“We must develop the political will to fight poverty. As the institution in charge of appropriation, it isn’t going to be business as usual. We must seize the political will to demand the percentage of the budget devoted to agriculture and agro-allied industry. If we don’t address the economy, this issue of suicide will continue to be on the rise. Yes, we must address mental illness but poverty must be addressed. The Constitution guarantees the protection of property but we must address the right to life by fighting poverty. People go to bed without knowing what they will take for breakfast. It must not be business as usual on the budget.”
Former Imo state governor and senator representing Imo West, Senator Rochas Okorocha, aligned with the observations of his colleagues over pervasive poverty as the major contributing factor. He advised the Senate to call on the federal government to replicate a Ministry of Happiness which he created in Imo state as a federal ministry.
“Majority of Nigerians aren’t happy, our nation is characterized by unhappiness. Many are committing suicide, because they lack the ability to express themselves or share their feelings.
“When a government has failed to guarantee the happiness of people, that government has failed to meet their expectations.
The Senate should not be a discussing Senate but it must go further to take action.
I think the department must be created. When I created the Ministry of Happiness, it was the most misunderstood, but it is the most effective.
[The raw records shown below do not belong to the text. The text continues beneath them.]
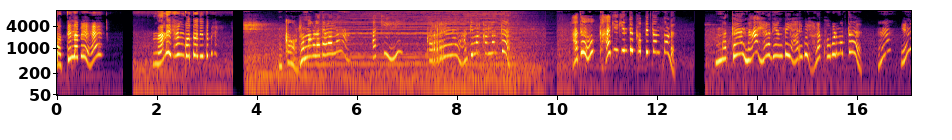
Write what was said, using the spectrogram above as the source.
ಗೊತ್ತಿಲ್ಲ ಬೇ ನನಗೆ ಹೆಂಗ್ ಗೊತ್ತಾದಿತ್ತು ಬೇ? ಗೌಡ್ರ ಮಗಳದಾಳಲ್ಲ ಅಕ್ಕಿ ಕರ್ರನ್ನ ವಾಂತಿ ಮಾಡ್ಕೊಳ್ಳಂತ ಅದು ಕಾಗಿಗಿಂತ ಕಪ್ಪಿತ್ತಂತ ನೋಡು. ಮತ್ತ ನಾ ಹೇಳ್ದೆ ಅಂತ ಯಾರಿಗೂ ಹೇಳಕ್ ಹೋಗ್ಬೇಡ ಮತ್ತೆ. ಏನ?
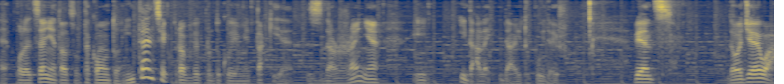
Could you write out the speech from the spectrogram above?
e, polecenie, ta, taką oto intencję, która wyprodukuje mi takie zdarzenie i, i dalej, i dalej tu pójdę już. Więc do dzieła.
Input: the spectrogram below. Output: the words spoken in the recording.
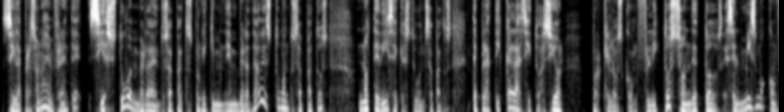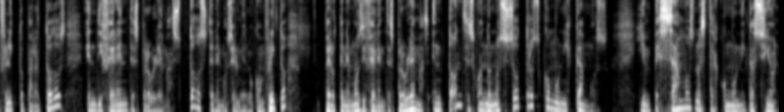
si la persona de enfrente, si estuvo en verdad en tus zapatos, porque quien en verdad estuvo en tus zapatos, no te dice que estuvo en tus zapatos, te platica la situación, porque los conflictos son de todos, es el mismo conflicto para todos en diferentes problemas. Todos tenemos el mismo conflicto, pero tenemos diferentes problemas. Entonces, cuando nosotros comunicamos y empezamos nuestra comunicación,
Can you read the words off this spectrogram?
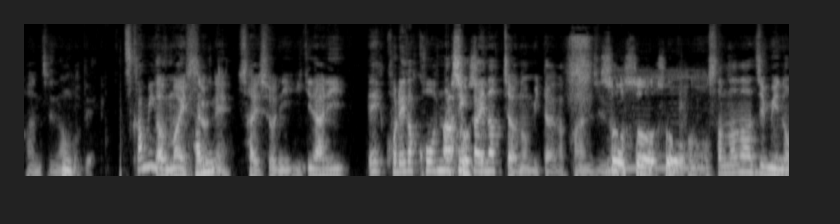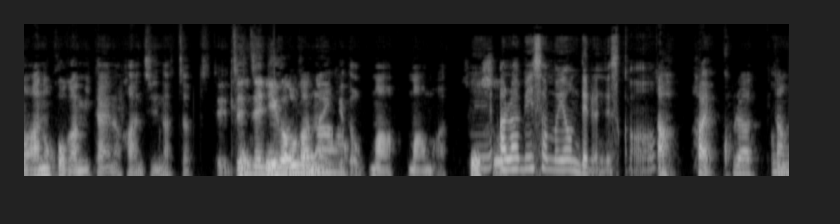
感じなので。つかみがうまいですよね。最初にいきなり、え、これがこんな展開になっちゃうのみたいな感じの。そうそうそう。この幼馴染のあの子がみたいな感じになっちゃってて、全然理由がわかんないけど、まあまあまあ。そうそうア。ラビーさんも読んでるんですか？あ、はい。これはなん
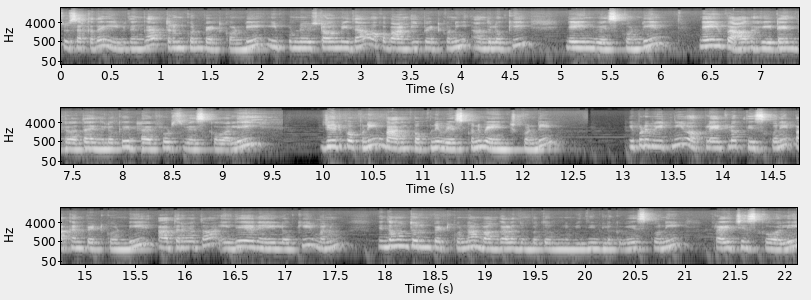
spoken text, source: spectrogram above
చూసారు కదా ఈ విధంగా తురుముకొని పెట్టుకోండి. ఇప్పుడు స్టవ్ మీద ఒక బాండిల్ పెట్టుకొని అందులోకి నెయ్యిని వేసుకోండి. నెయ్యి బాగా హీట్ అయిన తర్వాత ఇందులోకి డ్రై ఫ్రూట్స్ వేసుకోవాలి. జీడిపప్పుని బాదం పప్పుని వేసుకొని వేయించుకోండి. ఇప్పుడు వీటిని ఒక ప్లేట్లోకి తీసుకొని పక్కన పెట్టుకోండి. ఆ తర్వాత ఇదే నెయ్యిలోకి మనం ఇంతకుముందు తురుము పెట్టుకున్న బంగాళాదుంప తురుముని దీంట్లోకి వేసుకొని ఫ్రై చేసుకోవాలి.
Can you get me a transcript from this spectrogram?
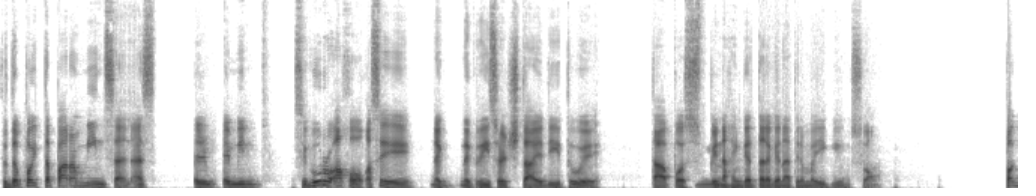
To the point na parang minsan, as, I mean, siguro ako kasi nag, nag-research tayo dito eh. Tapos Mm. pinakinggan talaga natin ng maigi yung song. Pag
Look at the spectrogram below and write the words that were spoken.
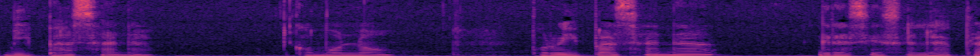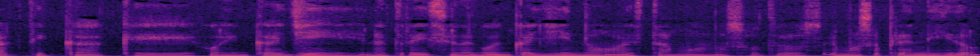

“There is an urgent need to create a Department of Happiness. I advise Theodore Orji to expand this motion to accommodate it. May I suggest on a serious note, whether it is rape or suicide, we must get a department where people can express themselves. That Ministry must be Department of Happiness. I so submit.”
The Senate in its five-point resolution, “urged the Federal Government through the Ministry of Information National Orientation Agency and the Ministry of Health to urgently create awareness on how to control stress and depression and establish trauma centres across the Federation.”
It also urged the government to ban the production, importation or circulation of snipers Insecticide, a product currently used to commit suicide. Other resolutions were the need to review the school curriculum and come up with compulsory courses that will enable student place value on their lives and detest suicide; urged religious bodies across the Federation to always preach love, peace and how to relieve stress and depression amongst members. The Senate also resolved to engage the Executive arm on the need to expand the scope and content of the Special Intervention Programme of government, and to leverage on extant schemes like the N-Power in creating economic opportunities for the vulnerable sections of the population.
Earlier the Senate unanimously condemned reported cases of rape and violence against affected victims when it considered the motion of urgent national importance by Cross Rivers lawmaker, Senator Rose Okoh. In its six points resolution, the Senate directed its relevant committtee to review the relevant legislation with a view to providing stiffer penalty on sexual abuse on infants and minors especially.
It also urged the police to carry out mandatory training of its officers in dealing with cases of known victims.
The Senate also urged the judiciary to establish a national sentencing framework on child sexual abuse cases and for judicial officers to impose the heaviest penalty permitted by laws on perpetrators of all cases of abuse against minors as deterrence.
The lawmakers equally asked the state government to domesticate and robustly implement the Child Rights Act and violence against persons and prohibition Act 2007 in other to curb the monstrosity of sexual abuse on babies and minors.